### Problem
With pictures left out, output word for word the lines from the one containing "From this spectrogram, I'd" through the end of the material below.
Start of Extracted material
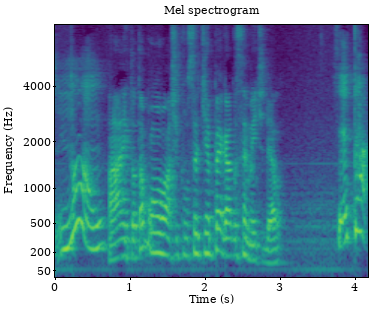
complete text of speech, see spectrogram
Não. Ah, então tá bom. Eu achei que você tinha pegado a semente dela. Você tá.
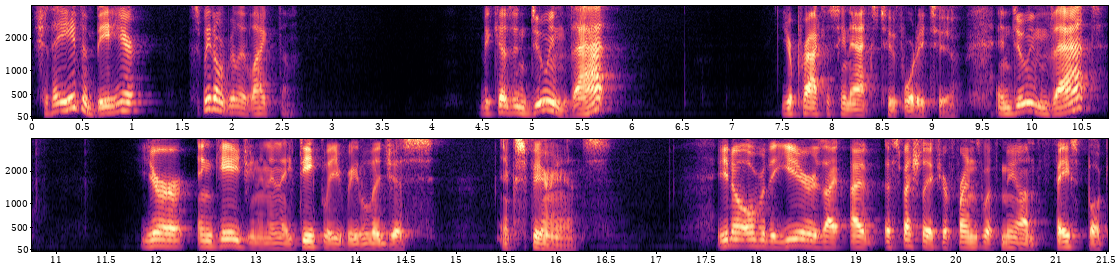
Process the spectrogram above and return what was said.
should they even be here? Because we don't really like them. Because in doing that, you're practicing Acts 2:42. In doing that, you're engaging in a deeply religious experience. You know, over the years, I, have especially if you're friends with me on Facebook,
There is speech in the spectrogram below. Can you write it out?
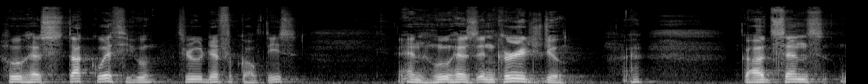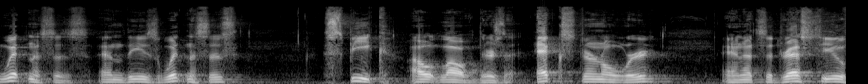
who has stuck with you through difficulties and who has encouraged you. God sends witnesses, and these witnesses speak out loud. There's an external word, and it's addressed to you.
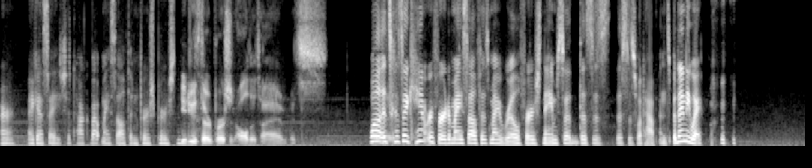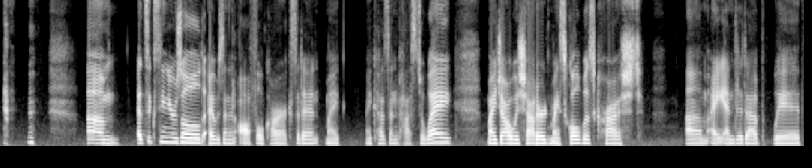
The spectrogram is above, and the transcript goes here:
Or I guess I should talk about myself in first person. You do third person all the time. It's Well, it's because I can't refer to myself as my real first name, so this is this is what happens. But anyway, um, at 16 years old, I was in an awful car accident. My my cousin passed away. My jaw was shattered. My skull was crushed. Um, I ended up with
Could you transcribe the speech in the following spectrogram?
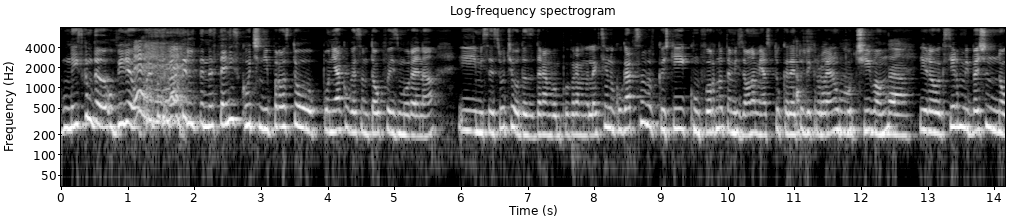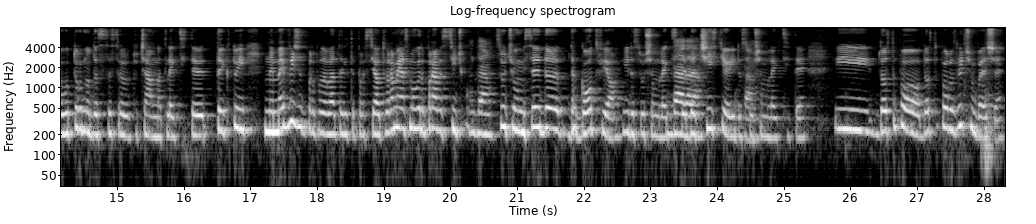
не искам да обидя преподавателите, не сте ни скучни, просто понякога съм толкова изморена и ми се е случило да задрамвам по време на лекция, но когато съм вкъщи, комфортната ми зона, мястото, където обикновено почивам Да. и релаксирам, ми беше много трудно да се съсредоточавам над лекциите, тъй като и не ме виждат преподавателите през цялото време, аз мога да правя всичко. Да. Случило ми се да, да готвя и да слушам лекциите, Да, да, да. чистя и да, Да. слушам лекциите. И доста, по, доста по-различно беше.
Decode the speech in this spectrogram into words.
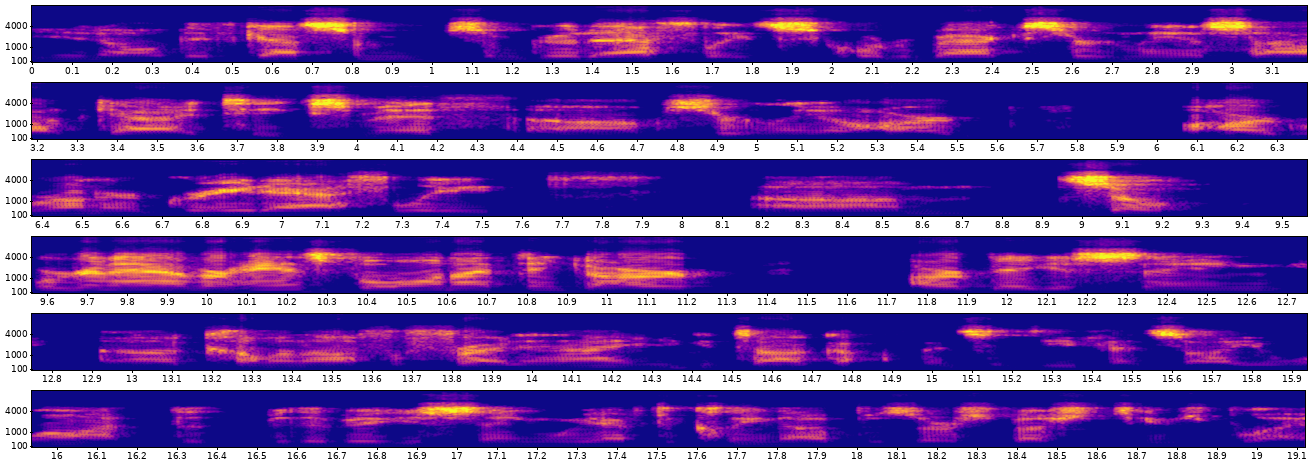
you know they've got some some good athletes. Quarterback certainly a solid guy. Teague Smith, um, certainly a hard a hard runner, great athlete. Um, so we're gonna have our hands full, and I think our our biggest thing uh, coming off of Friday night, you can talk offense and defense all you want. The, the biggest thing we have to clean up is our special teams play.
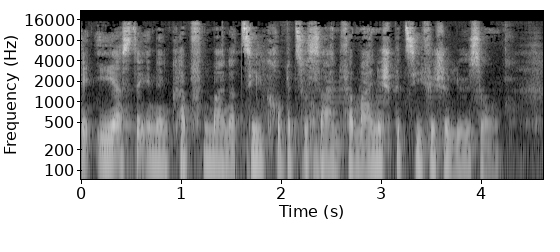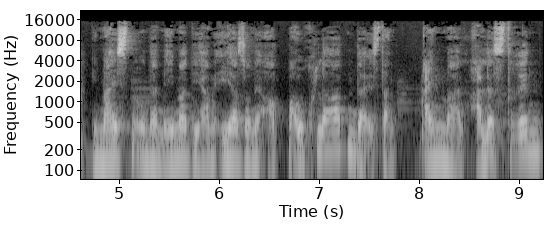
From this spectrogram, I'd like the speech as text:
der Erste in den Köpfen meiner Zielgruppe zu sein für meine spezifische Lösung. Die meisten Unternehmer, die haben eher so eine Art Bauchladen, da ist dann einmal alles drin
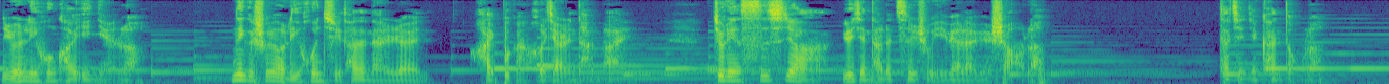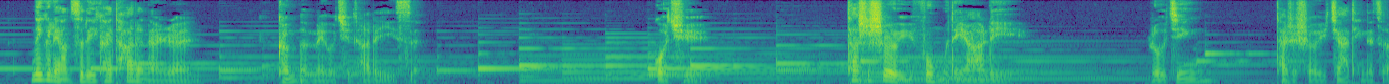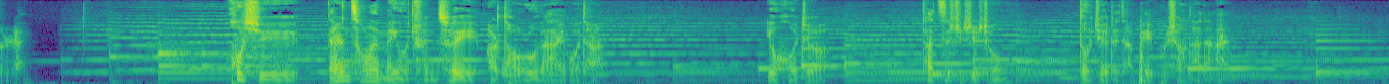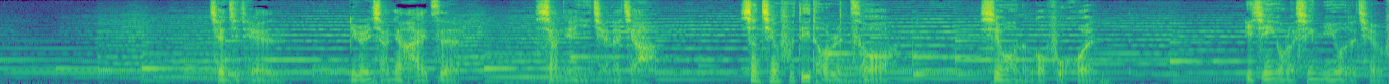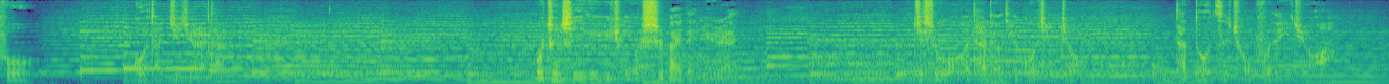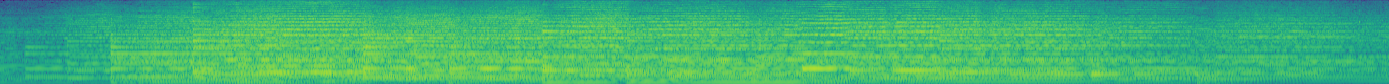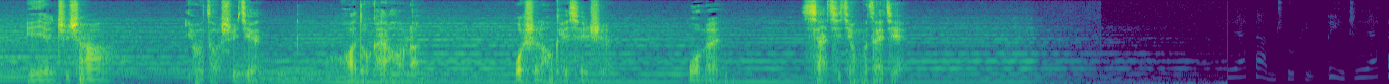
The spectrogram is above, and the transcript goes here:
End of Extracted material
### Reply to the exercise
From this spectrogram, I'd like the speech as text:
der Erste in den Köpfen meiner Zielgruppe zu sein für meine spezifische Lösung. Die meisten Unternehmer, die haben eher so eine Art Bauchladen, da ist dann einmal alles drin
The spectrogram is above, and the transcript goes here:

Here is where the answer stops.